Law Blog Tag: convertible debt
On May 14, 2012, the SEC staff met with representative of the National Crowdfunding Association to discuss issues regarding the implementation of Title III of the JOBS Act, i.e. the Crowdfunding Act. The SEC posted a memo on the meeting, which is available for review on the SEC website. This blog summarizes the memo, which memo was prepared by the National Crowdfunding Association prior to the meeting as an agenda and discussion memo and was subsequently posted on the SEC website, by the SEC.
National Crowdfunding Association Compiles List of Issues and Comments
I have explored the topic of promissory notes in previous articles. This analysis shall specifically concentrate on convertible promissory notes.
As a reminder, a promissory note is a written promise by a person, persons or entity to pay a specific amount of money (called “principal”) to another, usually to include a specified amount of interest on the unpaid principal amount.

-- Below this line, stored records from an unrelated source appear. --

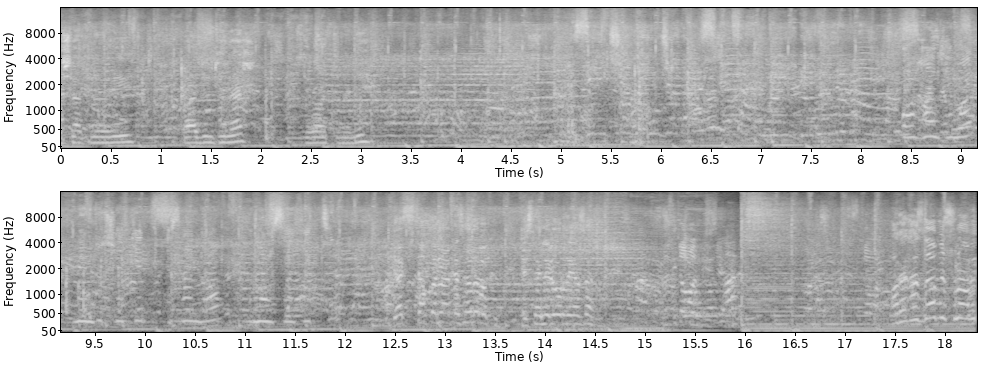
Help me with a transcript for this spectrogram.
Reşat Nuri, Hacim Töner, Sabahattin Ali. Orhan Kemal, Memduh Şevket, Esen Doğan, Ömer Seyfettin. Ya kitapların arkasına da bakın. Eserleri orada yazar. Aragaz ne yapıyorsun abi?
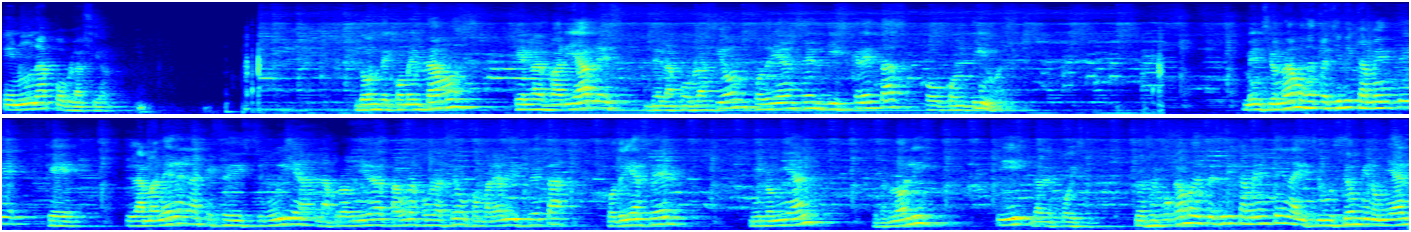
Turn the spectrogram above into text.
en una población. Donde comentamos que las variables de la población podrían ser discretas o continuas. Mencionamos específicamente que la manera en la que se distribuía la probabilidad para una población con variable discreta podría ser binomial Bernoulli y la de Poisson. Nos enfocamos específicamente en la distribución binomial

In addition, a promissory note will include the basic specifics of the debt, including the debtor and creditor, when payment or payments are due, interest rates, if the debt is secured, and whether the debt may be converted into stock or other equity. A promissory note that may be converted is often referred to as either a debenture or a convertible promissory note.
A promissory note is a written promise by a person, persons or entity to pay a specific amount of money (called “principal”) to another, usually to include a specified amount of interest on the unpaid principal amount. In addition, a promissory note will include the basic specifics of the debt, including full names of both debtor and creditor and an address for making payments. The specified time of payment may be written as: a) whenever there is a demand, b) on a specific date, c) in installments with or without the interest included in each installment, d) installments with a final larger amount (balloon payment). In the event that the written note does not include language specifying the time of payment, the law assumes it is payable on demand by the creditor.
The Securities & Exchange Commission (SEC) Provides Guidance Regarding Section 3(a)(10) of the Securities Act of 1933
Section 3(a)(10) of the Securities Act of 1933, as amended (“Securities Act”) is an exemption from the Securities Act registration requirements for the offers and sales of securities by Issuers. The Securities and Exchange Commission (SEC) has given guidance on the operation of Section 3(a)(10) in its Division of Corporation Finance: Revised Staff Legal Bulleting No. 3. Read the Legal & Compliance analysis and review of their advice and recommendations.